European professionals meet online to work on the vocational water sector professional of tomorrow
In many countries, especially in Europe, we take our clean drinking water for granted. You turn the tap and fresh, clean water appears as if by magic. But that drinking water doesn't just come from nowhere. Even within Europe, there are big differences when it comes to water. For example, several European countries are struggling with a shortage of young people interested in water-related education. And in Europe, we can learn a lot from each other. That's why European schools and professionals from the water industry have joined forces to train better educated water professionals at VET level.
The webinar of the European Platform of Vocational Excellence Water took place online from Tuesday 26th to Thursday 28th of May. In this meeting, five European regions worked together to shape the future skilled vocational practitioner in the field of water technology. CIV Water, based in Leeuwarden, is seen as an example for Europe.
Together with Dutch partners, Learning Hub Friesland, Vitens and Katapult, CIV Water shared its knowledge and experience on how to achieve good cooperation between VET education and the water industry. Due to the Corona crisis it was sadly not possible to meet in person. During the online meeting knowledge and insights were shared about how to stimulate cooperation and how to strengthen regional networks. CIV Water used their own experience to give the European partners insight into how they too can create more cooperation between education and companies in the water sector in their countries.
The outcomes of the webinar showed that there are still major differences between the various European regions. Nicola Murray from Glasgow College, Scotland confirmed: “It was surprising to see that we all have a different starting point”.
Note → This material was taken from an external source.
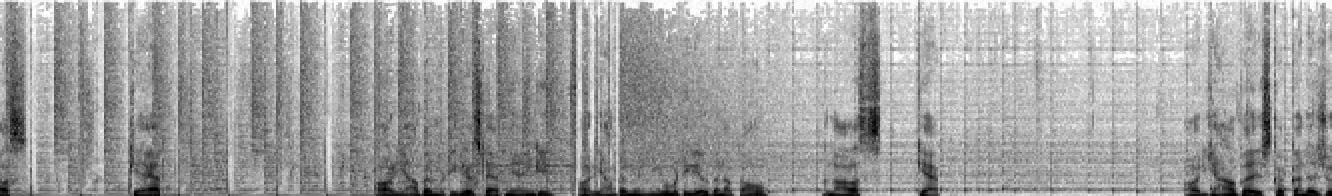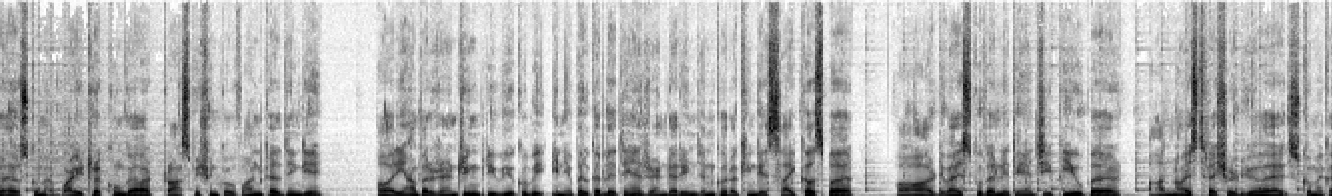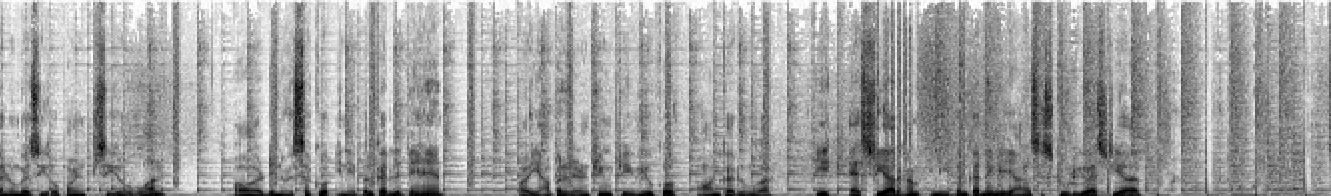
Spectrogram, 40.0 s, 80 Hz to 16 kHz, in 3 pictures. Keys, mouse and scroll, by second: 0.0-2.3 typing, 7.6-10.5 typing, 11.4 middle click, 11.8-14.1 scroll up 1, 14.1 middle click, 25.5-26.5 typing, 27.7-28.5 typing, 33.4 middle click, 37.0 double click.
All project partners were struggling one way or the other with water issues. “One of our biggest challenges and common factor that unites us in Malta is the high freshwater scarcity on the island. It is vital to invest in the right talent and education to provide good and safe water for all,” Edwin Zammit from MCast Malta said. Břetislav Skácel from CREA Hydro & Energy Czech Republic seconded that statement. “Our water companies are missing skilled people. In addition, the lack of young people interested in the water-related education us a problem. That is why the PoVE Water project is particularly important to us. PoVE Water also helps us to influence public stakeholders and draw their attention to the importance of water-related education and the need to invest in this”.
Jānis Rubulis from Riga Technical University, Latvia: “The water sector is critically needed for society. People and youth seem to forget it and youth in Latvia seem not to want to work for the water industry”.
The water sector needs to become 'sexy' again in the various European countries. That's why the webinar focused, among other things, on the Business Model Canvas training delivered by project partner Katapult. How do you set up a solid project in your own country to achieve this goal? CIV Water therefore told the European partners how CIV Water evolved in recent years in the Netherlands.
PoVE Water is a transnational project that draws on existing and emerging vocational competences and skills needs in the water sector, translating them into an approach of vocational excellence. The project kicked off in January 2020 in Brussels. The project unites VET institutions, the water industry, research centres, H.E., (semi-) governmental institutions and water sector representatives from the Netherlands, Scotland, Latvia, Malta and the Czech Republic that share a common interest in developing the full potential of VET institutions to play a proactive role in support of growth, competitiveness and innovation of the water sector.